In a statement, the JSE said the censure and fine related to material errors in EOH's annual financial statements which the company had to restate.
"A lack of governance and oversight mechanisms, inadequate and ineffective controls and systems in prior financial periods which arose during the tenure of previous executive management resulted in irregularities and fraudulent contracts, premature revenue recognition, unsubstantiated tender payments, and lack of impairment of financial assets, despite impairment indicators that were present," it said.
"Further, EOH incurred VAT (value-added tax) and tax liabilities on suspicious payments regarding fraudulent public sector contracts."
It said EOH’s previously published financial information for the periods 2017 to 2018 did not comply with International Financial Reporting Standards, commonly called IFRS, and this incorrect, false and misleading information was disseminated to shareholders, the exchange and the investing public.
In these circumstances, the JSE found that EOH failed to comply with the exchange's listings requirements.
"For these reasons and with reference to the JSE’s findings of breach, the JSE has decided to impose a public censure and the maximum fine of R7,500,000 on EOH," it said.

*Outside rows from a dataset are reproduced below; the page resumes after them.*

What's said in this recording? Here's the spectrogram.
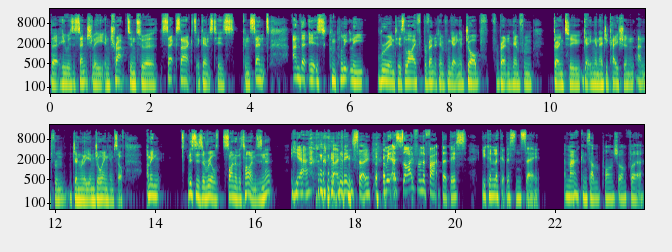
that he was essentially entrapped into a sex act against his consent, and that it has completely ruined his life, prevented him from getting a job, prevented him from going to getting an education, and from generally enjoying himself. I mean, this is a real sign of the times, isn't it? Yeah, I think so. I mean, aside from the fact that this, you can look at this and say, Americans have a penchant for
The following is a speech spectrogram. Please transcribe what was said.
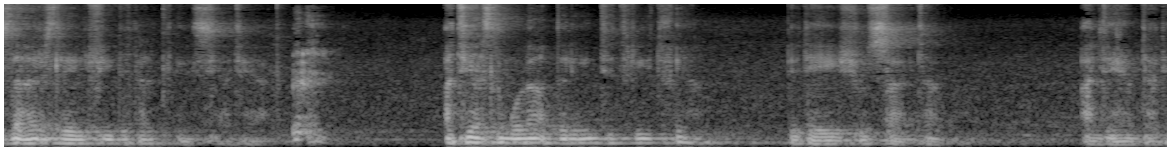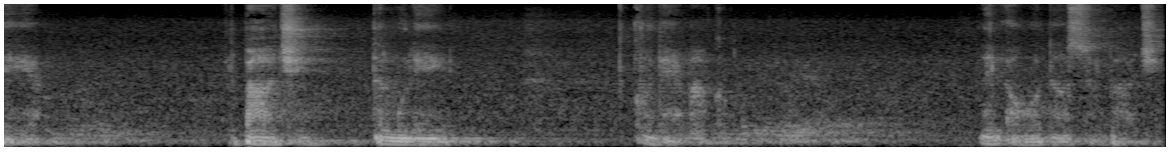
Iżda ħares lejn il-fidi tal-Knisja tiegħek. Agħtiha slim u l-għaqda li inti trid fiha li tgħix u ssalta għal dejjem ta' dejjem. Il-paċi tal-Mulej tkun dejjem magħkom. Nilqgħu u nħossu l-paċi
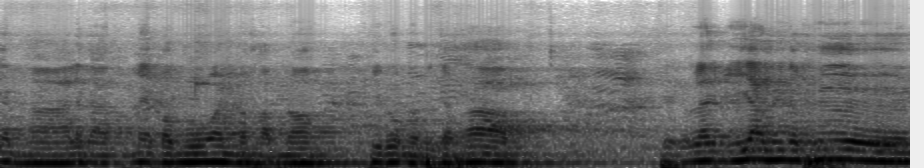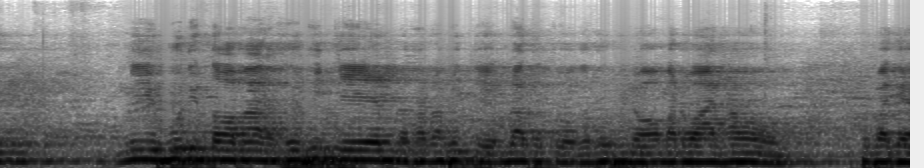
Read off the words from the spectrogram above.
กันหาแล้วก็แม่ประมวลนะครับเนาะที่ร่วมกันเป็นเจ้าภาพและอีกอย่างหนึงก็คือ มีผู้ติดต่อมาก็คือพี่เจมส์นะครับนะพี่เจมส์ราชตัวก็คือพี่น้องบ้านวานเฮาเป็นว่าจะ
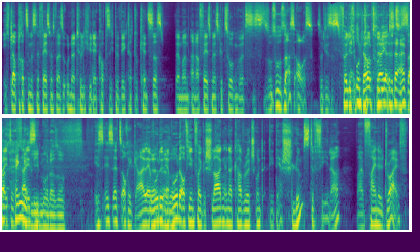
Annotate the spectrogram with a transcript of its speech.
ich glaube trotzdem ist eine Face Mask, weil so unnatürlich wie der Kopf sich bewegt hat. Du kennst das, wenn man an einer Face Mask gezogen wird. So, so sah es aus. So dieses völlig vielleicht unkontrollierte ist er zur Seite hängen geblieben oder so. Ist, ist jetzt auch egal. Er, Ne, wurde, er also- wurde auf jeden Fall geschlagen in der Coverage. Und der schlimmste Fehler war im Final Drive.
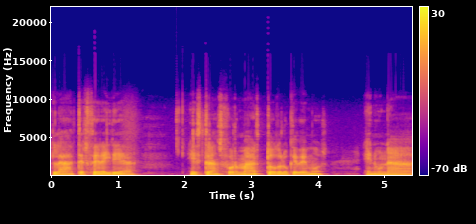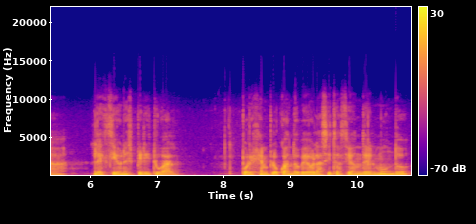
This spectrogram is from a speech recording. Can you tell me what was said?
La tercera idea es transformar todo lo que vemos en una lección espiritual. Por ejemplo, cuando veo la situación del mundo,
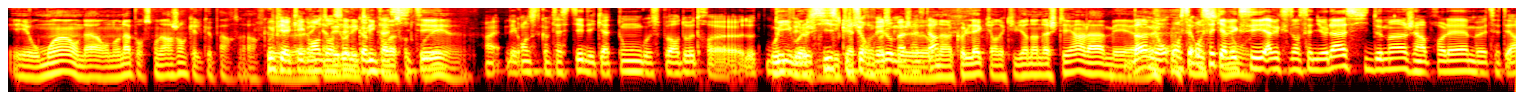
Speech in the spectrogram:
Et au moins, on, a, on en a pour son argent quelque part. Alors Oui, puis avec les un grandes vélo enseignes comme se cité, euh, Ouais, les grandes comme tu as cité, Decathlon, Go Sport, d'autres, euh, d'autres Oui, dis 6, Culture Vélo, machin, etc. On a un collègue qui, en- qui vient d'en acheter un là, mais. Non, non, mais euh, on, on sait, on qu'avec ces, avec ces enseignes-là, si demain j'ai un problème, etc.,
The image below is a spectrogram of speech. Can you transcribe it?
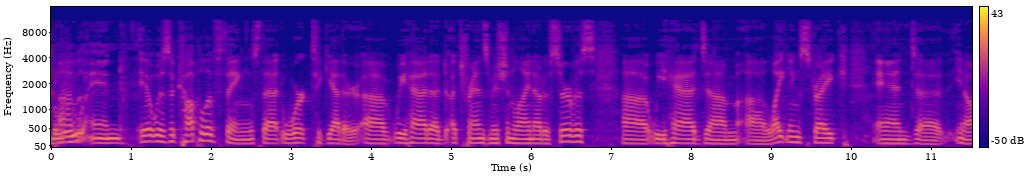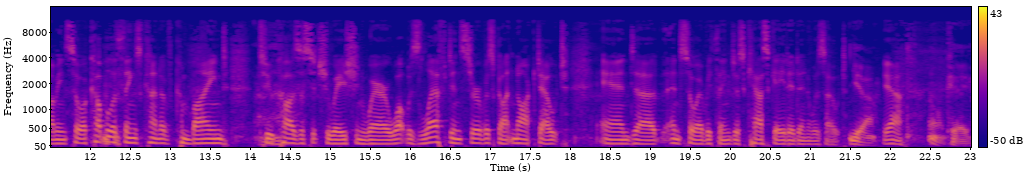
blew Um, and It was a couple of things that worked together. Uh, we had a, a transmission line out of service. Uh, we had um, a lightning strike, and uh, you know, I mean, so a couple of things kind of combined to cause a situation where what was left in service got knocked out, and uh, and so everything just cascaded and it was out. yeah, Yeah, Okay,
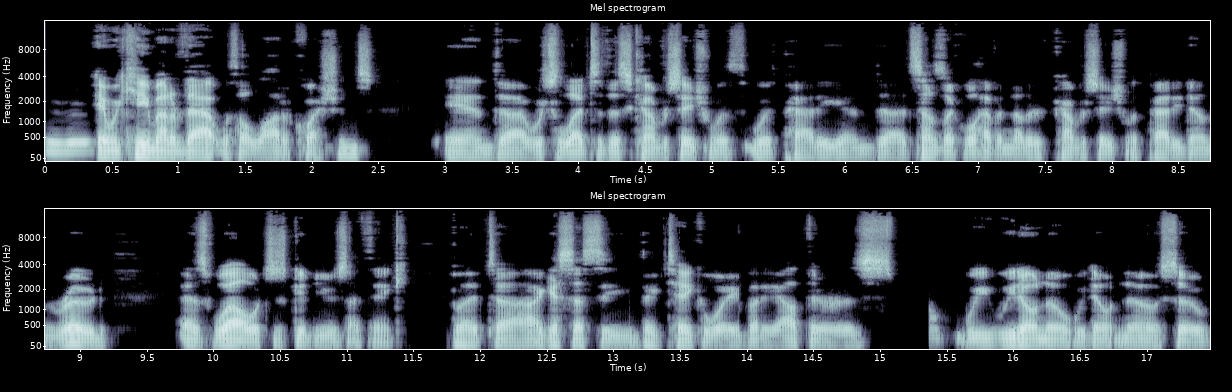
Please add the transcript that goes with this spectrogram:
mm-hmm. and we came out of that with a lot of questions, and uh, which led to this conversation with with Patty. And uh, it sounds like we'll have another conversation with Patty down the road as well, which is good news, I think. But uh, I guess that's the big takeaway, buddy, out there is we we don't know what we don't know. So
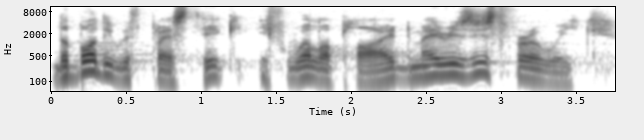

Given EOH’s full cooperation and assistance in the JSE’s investigation, the current tough economic climate and the remedial actions undertaken by the board and the interests of shareholders, the exchange said it would suspend R2.5 million of the fine for five years on condition that the company was not found to be in another breach.
It said its move concluded the exchange's process in respect of EOH as a juristic person, but the investigation into the conduct of individuals that presided at the company during the periods in question was ongoing.
In a separate statement, EOH said it accepted the JSE’s findings and its current board of directors had spent a significant amount of time rebuilding credibility through establishing a robust governance framework, creating more transparency within the business and ensuring the accuracy and reliability of the financial information disclosed to the market.
It also continued to work through the remaining legacy issues that it had inherited and remained committed to pursuing legal action against the main perpetrators identified during a forensic investigation by ENSafrica and to try and recover losses.
"Although EOH is disappointed to have received a public censure and fine from the JSE, the EOH board note that this applies to the financial periods approved by the previous management and the findings of the JSE and FRIP (Financial Reporting Investigations Panel) supports the position of the current management team," it said.
- African News Agency (ANA)